Thank the heavens that my parents were readers.
My Mum always had a Catherine Cookson on the go, or a Mills & Boon until they went ‘mucky’ as she ended up declaring. Dad had the George Gilman’s Edge Westerns, also Louis L’Amour and Elmore Leonard.
I remember vividly being taken up the hill to the Andersonstown Library and being given my little cardboard library ticket which, at first, allowed me to take two books out, later on three. My Dad would pick his books and I would be rummaging around the kids’ section for ages, looking at the Dr Who books and the Tintin adventures.
But the one set of stories that were always guaranteed to catch my eye were the Asterix and Obelix adventures. When a new one appeared in the library (or one I hadn’t seen before) my excitement was uncontainable. To be fair, my sister Josephine first introduced me to them after she had been to France on an exchange trip. When she did, I was hooked straight away. The library then allowed me to plough through the back catalogue.
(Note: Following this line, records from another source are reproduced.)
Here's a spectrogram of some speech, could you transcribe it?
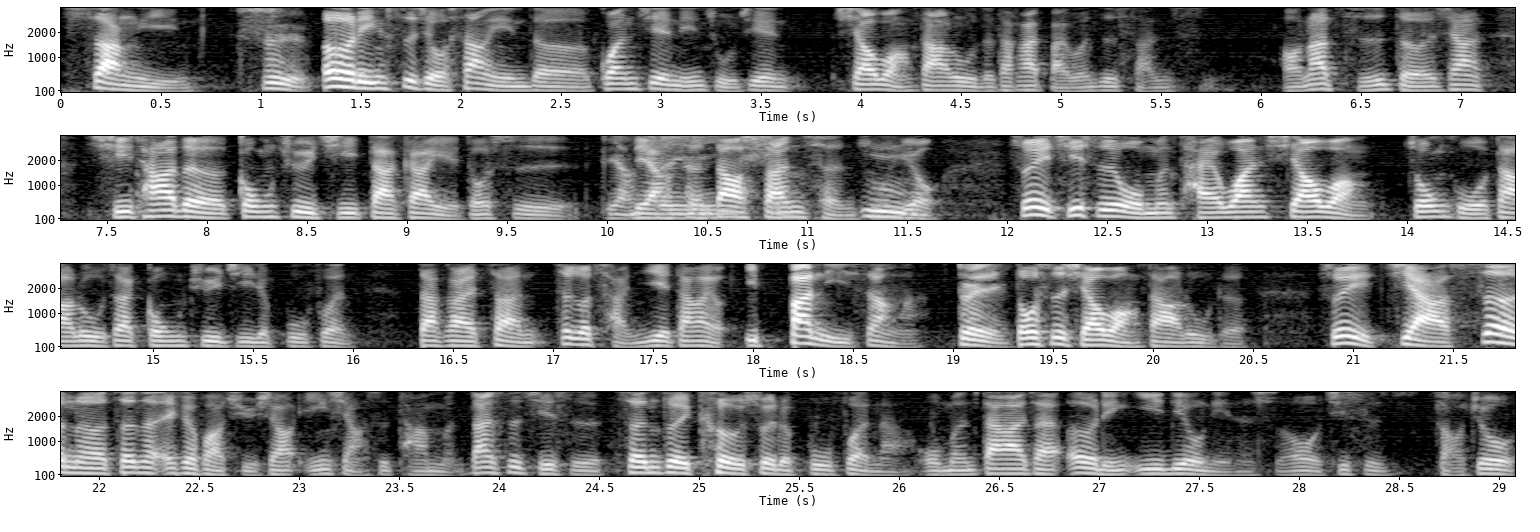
上银，是，二零四九上银的关键零组件销往大陆的大概百分之三十。好，那值得像其他的工具机大概也都是两成两成到三成左右。所以其实我们台湾销往中国大陆在工具机的部分，大概占这个产业大概有一半以上啊。对，都是销往大陆的。所以假设呢，真的 A 克法取消，影响是他们，但是其实针对课税的部分呢、我们大概在二零一六年的时候，其实早就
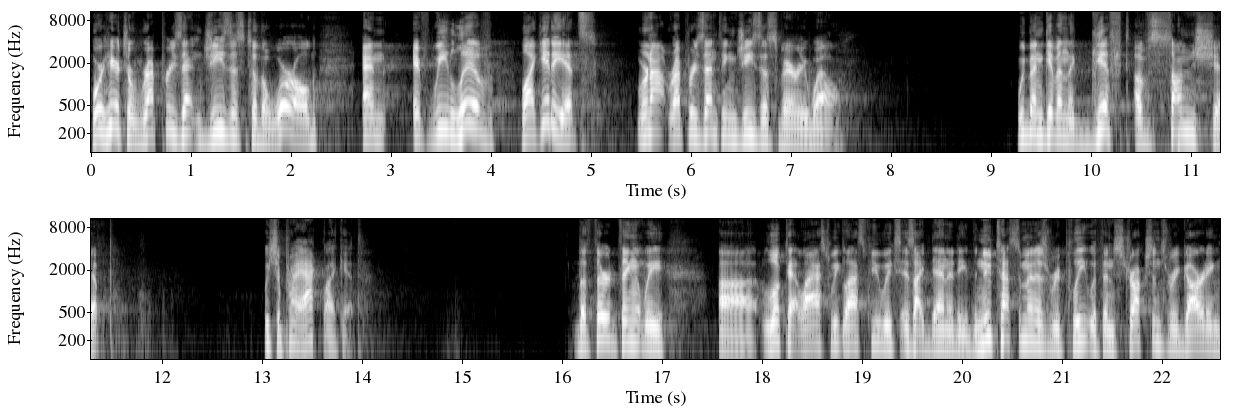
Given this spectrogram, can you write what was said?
We're here to represent Jesus to the world, and if we live like idiots, we're not representing Jesus very well. We've been given the gift of sonship we should probably act like it. The third thing that we uh, looked at last week, last few weeks, is identity. The New Testament is replete with instructions regarding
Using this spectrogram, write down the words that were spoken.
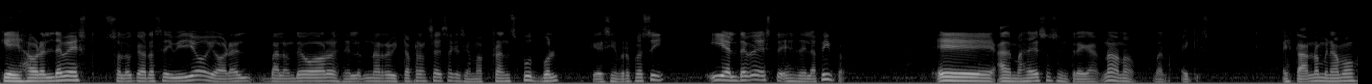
que es ahora el The Best, solo que ahora se dividió y ahora el balón de oro es de una revista francesa que se llama France Football, que siempre fue así, y el The Best es de la FIFA. Eh, además de eso se entrega. No, no, bueno, X. Estaban nominamos,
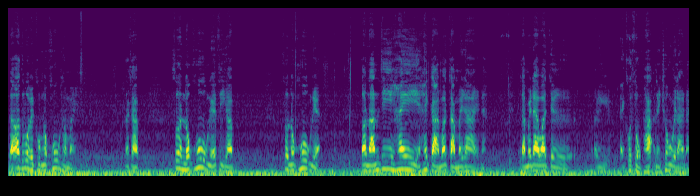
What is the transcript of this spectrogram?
แล้วเอาตำรวจไปคุมนกฮูกทำไม นะครับ ส่วนนกฮูกเนี่ยสิครับ ส่วนนกฮูกเนี่ย ตอนนั้นที่ให้ให้การว่าจำไม่ได้นะจำไม่ได้ว่าเจอไอ้ไอ้คนส่งพระในช่วงเวลาไหน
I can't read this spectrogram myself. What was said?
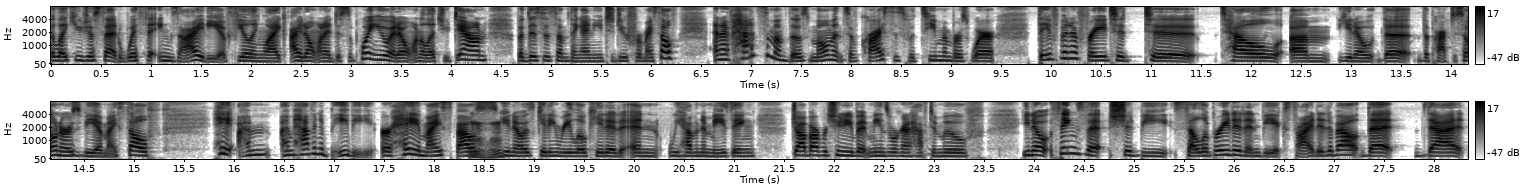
like you just said, with the anxiety of feeling like I don't want to disappoint you. I don't want to let you down, but this is something I need to do for myself. And I've had some of those moments of crisis with team members where they've been afraid to, to, tell um you know the the practice owners via myself hey i'm i'm having a baby or hey my spouse you know is getting relocated and we have an amazing job opportunity but it means we're going to have to move. You know things that should be celebrated and be excited about that that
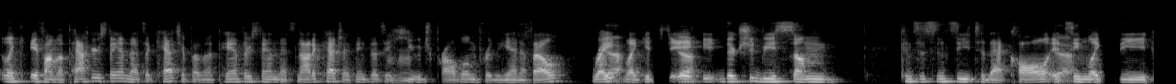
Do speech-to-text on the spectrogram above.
like if I'm a Packers fan, that's a catch. If I'm a Panthers fan, that's not a catch. I think that's a mm-hmm. huge problem for the NFL, right? Yeah. Like it, yeah. it, it, there should be some consistency to that call. It yeah. seemed like the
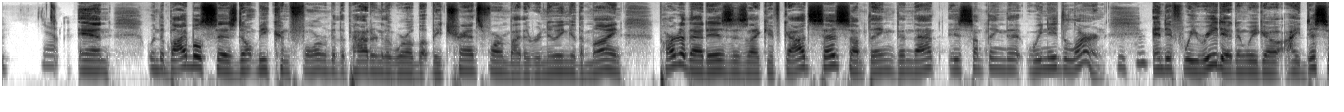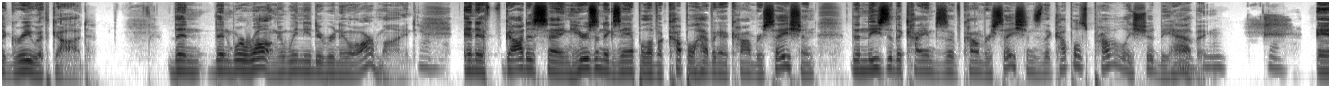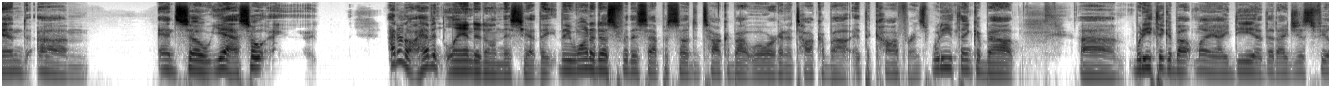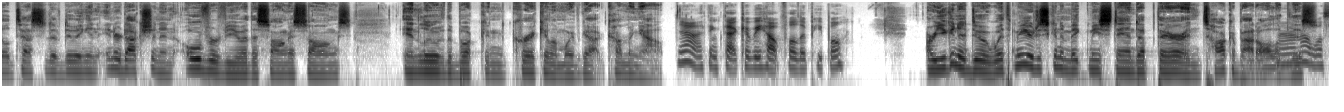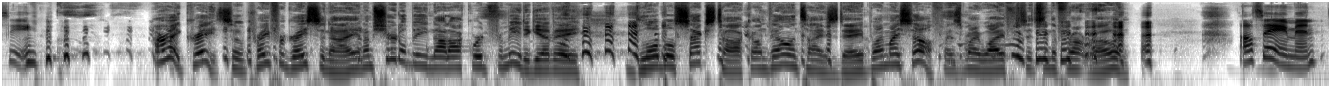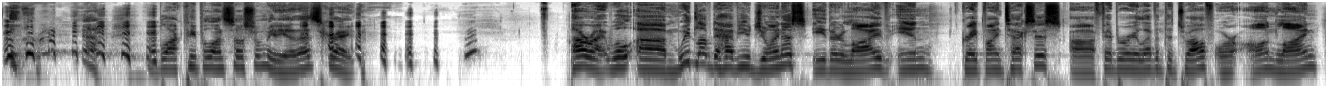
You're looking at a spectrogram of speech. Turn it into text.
And when the Bible says don't be conformed to the pattern of the world but be transformed by the renewing of the mind, part of that is is like if God says something, then that is something that we need to learn. And if we read it and we go I disagree with God, then then we're wrong and we need to renew our mind. Yeah. And if God is saying here's an example of a couple having a conversation, then these are the kinds of conversations that couples probably should be having. Yeah. And um and so yeah, so I don't know. I haven't landed on this yet. They they wanted us for this episode to talk about what we're going to talk about at the conference. What do you think about uh, what do you think about my idea that I just field tested of doing an introduction and overview of the Song of Songs in lieu of the book and curriculum we've got coming out? Yeah, I think that could be helpful to people. Are you going to do it with me or just going to make me stand up there and talk about all of this? know. We'll see. All right, great. So pray for Grace and I, and I'm sure it'll be not awkward for me to give a global sex talk on Valentine's Day by myself as my wife sits in the front row and I'll say amen. yeah, block people on social media. That's great. All right. Well, um, we'd love to have you join us either live in Grapevine, Texas, uh, February 11th and 12th, or online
These graphic novels tell the adventures of two Gauls, best friends and brave warriors who live in the last tiny fishing village still holding out against the Romans and their legions. And how were they managing to hold out? With the aid of a magic potion that gave them indomitable strength! Fabulous and funny. So so funny.
Those books made me laugh out loud. I devoured them, loved them, re-read them. Still do!
I credit the work of Goscinny and Uderzo with two things.
First up: They imbued in me a love of puns. The character names were always genius. The druid was Getafix. The village fishmonger was called Unhygenix… they had a village bard who couldn’t sing a note without making children cry. His name? Cacofonix…you get the picture.
Every page, with their genius illustrations that contained little sight gags in the background, was littered with comic gems. To this day, I love wordplay, and I owe this to the Asterix books.
Secondly, they gave me a fascination for history. I wanted to know what life under the Ancient Romans was really like. How come they had manged to invade England but had to turn back at Scotland. And as for taking on Hibernia (Ireland)? Forget it! I learned from Asterix about how Roman roads were dead straight. About Caesar and Cleopatra and how they had had a romance! I know that Ancient Germany was a hodge podge of warring Tribes, all of them fierce and difficult to rule.
How could a series of drawn kid’s books achieve all this? Well, their imaginative approach sparked imagination and curiosity in this young Irish reader, so they were doing lots of things right.
No I know there are a few crude stereotypes when it comes to race and placing them in their context can also confer forgiveness, and I know the later books were never as good once Goscinny passed away in 1977, but still they are worth introducing your kids to even now. If only to hear them laugh once they really get into them. As an adult you can enjoy them too, especially for their knowing nods to Roman orgies, heavy drinking and the perils of falling in love.
If you are wondering, my favourite stories are Asterix and the Big Fight, The Mansions of the Gods, Asterix the Gladiator, Asterix and Cleopatra and Asterix in Switzerland (you’ll never think of fondue the same way ever again, I promise).
PS Alea jacta est (if you know…you know)
PPS That’s my dog Bobby at the top of the page